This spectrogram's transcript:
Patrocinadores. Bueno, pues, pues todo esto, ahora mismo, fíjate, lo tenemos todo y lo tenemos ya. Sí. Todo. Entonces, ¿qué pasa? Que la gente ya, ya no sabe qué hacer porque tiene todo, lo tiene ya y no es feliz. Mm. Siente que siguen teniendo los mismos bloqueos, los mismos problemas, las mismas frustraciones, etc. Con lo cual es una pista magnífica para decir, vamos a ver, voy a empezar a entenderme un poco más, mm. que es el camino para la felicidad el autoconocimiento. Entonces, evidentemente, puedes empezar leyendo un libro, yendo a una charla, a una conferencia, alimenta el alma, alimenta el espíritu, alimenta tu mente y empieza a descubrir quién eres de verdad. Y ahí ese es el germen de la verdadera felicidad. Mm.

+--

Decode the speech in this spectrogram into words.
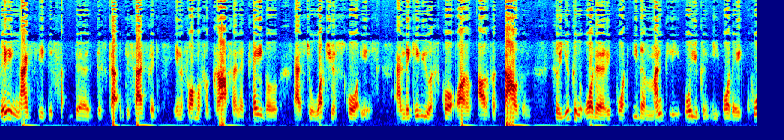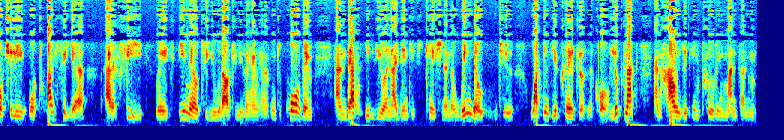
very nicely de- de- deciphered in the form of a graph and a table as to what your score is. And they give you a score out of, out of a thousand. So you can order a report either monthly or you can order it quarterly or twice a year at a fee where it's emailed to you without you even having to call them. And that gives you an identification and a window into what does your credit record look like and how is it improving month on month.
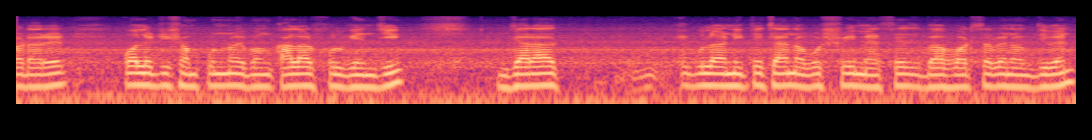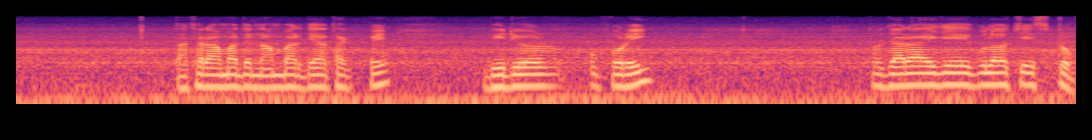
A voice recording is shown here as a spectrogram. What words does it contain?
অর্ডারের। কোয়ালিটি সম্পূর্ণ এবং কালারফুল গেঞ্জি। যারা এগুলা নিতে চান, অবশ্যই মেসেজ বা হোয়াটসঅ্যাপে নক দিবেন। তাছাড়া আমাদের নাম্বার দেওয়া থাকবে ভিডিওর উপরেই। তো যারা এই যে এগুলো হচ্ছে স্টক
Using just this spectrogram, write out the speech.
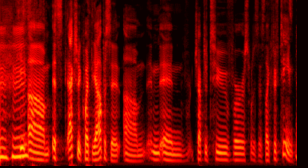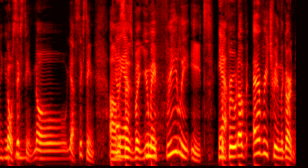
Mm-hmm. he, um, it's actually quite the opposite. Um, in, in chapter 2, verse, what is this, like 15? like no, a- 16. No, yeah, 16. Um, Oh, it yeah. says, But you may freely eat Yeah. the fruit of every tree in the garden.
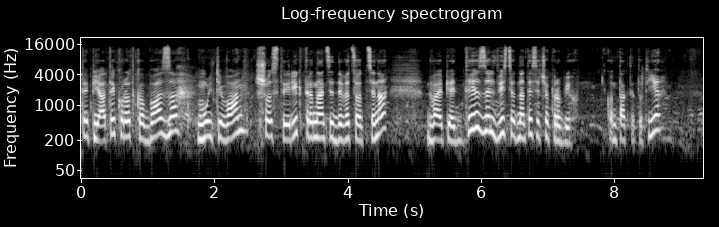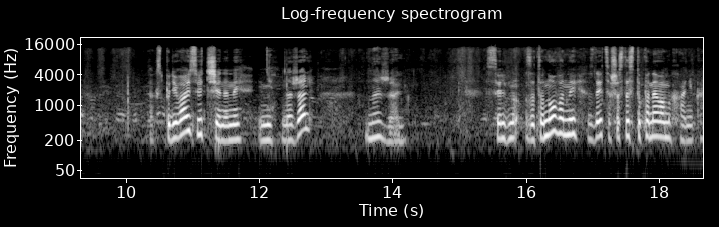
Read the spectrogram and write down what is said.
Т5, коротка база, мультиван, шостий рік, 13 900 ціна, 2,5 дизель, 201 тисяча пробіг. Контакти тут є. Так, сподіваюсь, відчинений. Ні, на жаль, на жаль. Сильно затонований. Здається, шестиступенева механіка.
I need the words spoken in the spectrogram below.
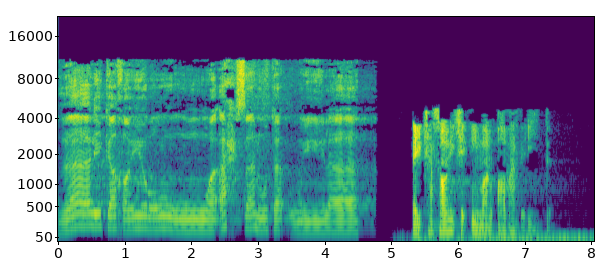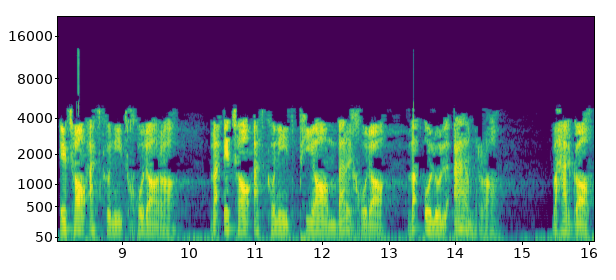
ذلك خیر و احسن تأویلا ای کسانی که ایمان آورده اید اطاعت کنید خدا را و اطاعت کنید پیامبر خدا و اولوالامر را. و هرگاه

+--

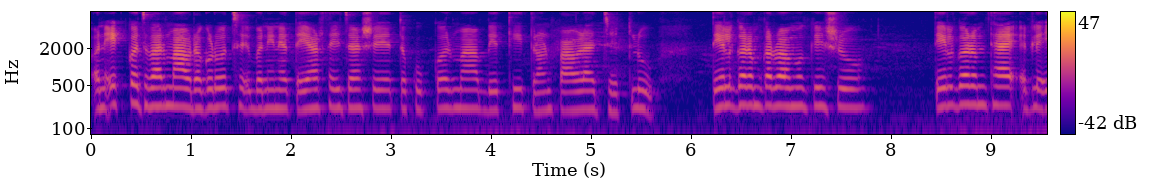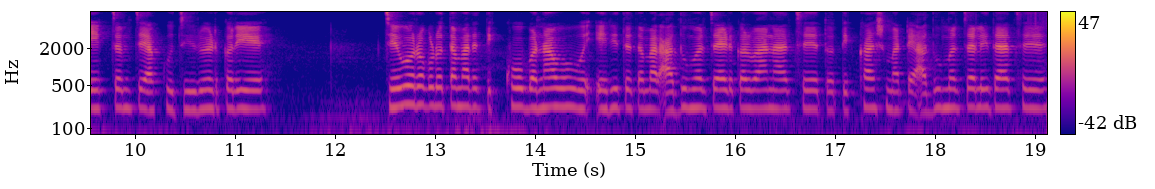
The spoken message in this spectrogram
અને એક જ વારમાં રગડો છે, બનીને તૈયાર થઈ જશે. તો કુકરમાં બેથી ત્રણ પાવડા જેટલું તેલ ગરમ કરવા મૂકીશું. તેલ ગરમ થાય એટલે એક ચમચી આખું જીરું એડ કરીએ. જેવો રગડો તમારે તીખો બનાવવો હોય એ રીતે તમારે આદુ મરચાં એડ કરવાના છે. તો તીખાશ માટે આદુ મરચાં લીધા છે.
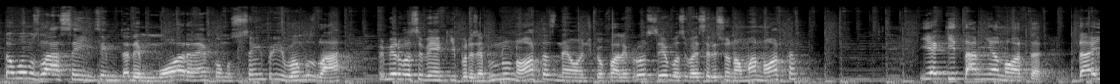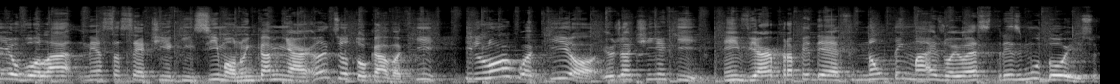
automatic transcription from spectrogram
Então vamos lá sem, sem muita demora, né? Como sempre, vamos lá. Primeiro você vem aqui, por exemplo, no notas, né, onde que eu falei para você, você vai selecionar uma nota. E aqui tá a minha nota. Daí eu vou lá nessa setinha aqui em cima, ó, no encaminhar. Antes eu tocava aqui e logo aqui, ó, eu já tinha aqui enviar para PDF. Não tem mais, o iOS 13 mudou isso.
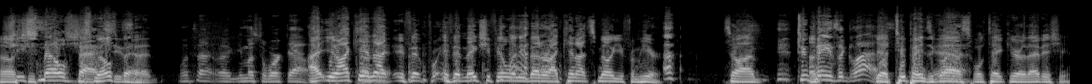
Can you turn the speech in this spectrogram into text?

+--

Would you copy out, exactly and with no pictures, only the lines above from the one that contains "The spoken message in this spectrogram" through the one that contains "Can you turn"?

The spoken message in this spectrogram
અને એક જ વારમાં રગડો છે, બનીને તૈયાર થઈ જશે. તો કુકરમાં બેથી ત્રણ પાવડા જેટલું તેલ ગરમ કરવા મૂકીશું. તેલ ગરમ થાય એટલે એક ચમચી આખું જીરું એડ કરીએ. જેવો રગડો તમારે તીખો બનાવવો હોય એ રીતે તમારે આદુ મરચાં એડ કરવાના છે. તો તીખાશ માટે આદુ મરચાં લીધા છે.
automatic transcription from spectrogram
Então vamos lá sem, sem muita demora, né? Como sempre, vamos lá. Primeiro você vem aqui, por exemplo, no notas, né, onde que eu falei para você, você vai selecionar uma nota. E aqui tá a minha nota. Daí eu vou lá nessa setinha aqui em cima, ó, no encaminhar. Antes eu tocava aqui e logo aqui, ó, eu já tinha aqui enviar para PDF. Não tem mais, o iOS 13 mudou isso.
Can you turn the speech in this spectrogram into text?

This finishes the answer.